Health and Safety Tips for Pet Parents
Having a pet is no small responsibility, and it’s our job to keep you informed and educated about potential dangers, health-boosting habits, recommended routines, and more.
Here are some everyday tips for keeping your pet happy, healthy, and safe.
- See our Wellness Exams page to learn about our approach to preventive medicine and helping your pet stay healthy at every stage—and helping you stay within your budget!
- Provide your pet with plenty of drinking water at all times.
- Make sure your pet is getting sufficient exercise on a daily basis.
- It’s also important to keep your pet well-groomed to prevent hair mats and tangles, keep them cool, and prevent skin irritation and infection. Make brushing a routine, and trim overgrown areas as needed.
- Know where your pet is at all times—if you can’t see them, they might be in a vulnerable spot. Check your driveway and keep your pet safely out of the street.
- Find specific toys for your pet that can’t be easily swallowed or chewed into pieces that can cause choking, intestinal obstruction, and/or internal injury. Foreign body ingestion is all too common among dogs and cats, and often requires surgical intervention.
- Preventing parasites is easier than treating them once they’ve become a serious problem, and should be a permanent fixture in your pet’s health routine. Along with fleas and ticks, heartworm disease is a life-threatening condition transmitted by mosquitoes. Call our hospital at (305) 852-5252 for more information about parasite prevention.
- To minimize your pet’s exposure to parasites and to prevent parasite breeding, we recommend:
- Keeping your yard clear of feces
- Dumping out any standing water (including watering cans, planters, flower pot saucers, etc.)
- Clearing away leaf litter
- Keeping trees and bushes trimmed back

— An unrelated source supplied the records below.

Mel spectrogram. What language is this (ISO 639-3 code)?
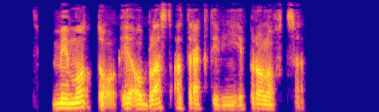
ces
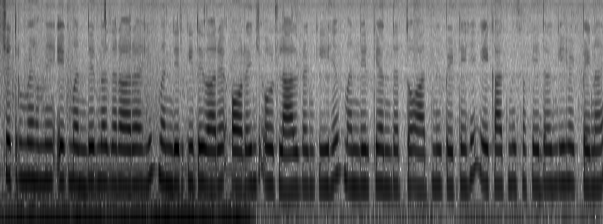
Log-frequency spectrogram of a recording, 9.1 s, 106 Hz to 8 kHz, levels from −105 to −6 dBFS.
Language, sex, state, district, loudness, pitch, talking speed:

- Giant Bufo Toads, or Cane Toads, secrete a highly toxic substance from glands located on the back of the head behind the ears when they are handled or feel threatened. While these amphibians are not native to the US, they have been sighted in the Upper Keys and are therefore a threat to some of our patients. The Bufo Toad’s toxic secretions can cause skin irritation and burning of the eyes in humans, and can be deadly to dogs and cats if ingested. If you suspect your pet has been poisoned, call (305) 852-5252 immediately. Signs of Bufo Toad poisoning include:

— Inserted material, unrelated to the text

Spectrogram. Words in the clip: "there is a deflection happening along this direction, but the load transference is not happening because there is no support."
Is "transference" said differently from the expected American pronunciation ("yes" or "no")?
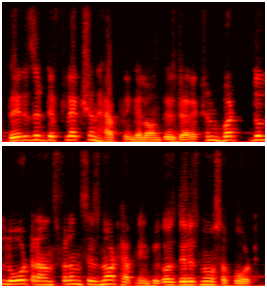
no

- Loss of coordination
As enjoyable as the weather can be down here in Key Largo, it can still pose some hazards to your pet.
- When your pet is staying outside, make sure they have a ventilated, well-shaded area to shelter from the heat and sun.
- Never, ever leave your pet by themselves in a vehicle. Whether the car is parked in the shade or the sun, the inside of the vehicle can reach 120 degrees Fahrenheit within minutes.
- Keep exercise to a minimum on especially hot days; it’s much easier for your pet to over-exert themselves, which can put them at risk for heat exhaustion or heat stroke. Not sure if the outside temperature is safe for your pet? Give us a call and we’ll be happy to answer all your questions.
- See our page about hurricane preparation and make sure you and your pet have a plan in place.
"Nothing but the best. Always warm, friendly, and caring."
"Island Hammock is absolutely the best place to go for your animal needs. I have been with them for many years and they have always exceeded expectations."
- Marissa K.
"Great place to take your pet! Took my dog there Friday, everyone was so caring about Max, Dr Pawluk found the problem right away, Max is doing a lot better 🙂 "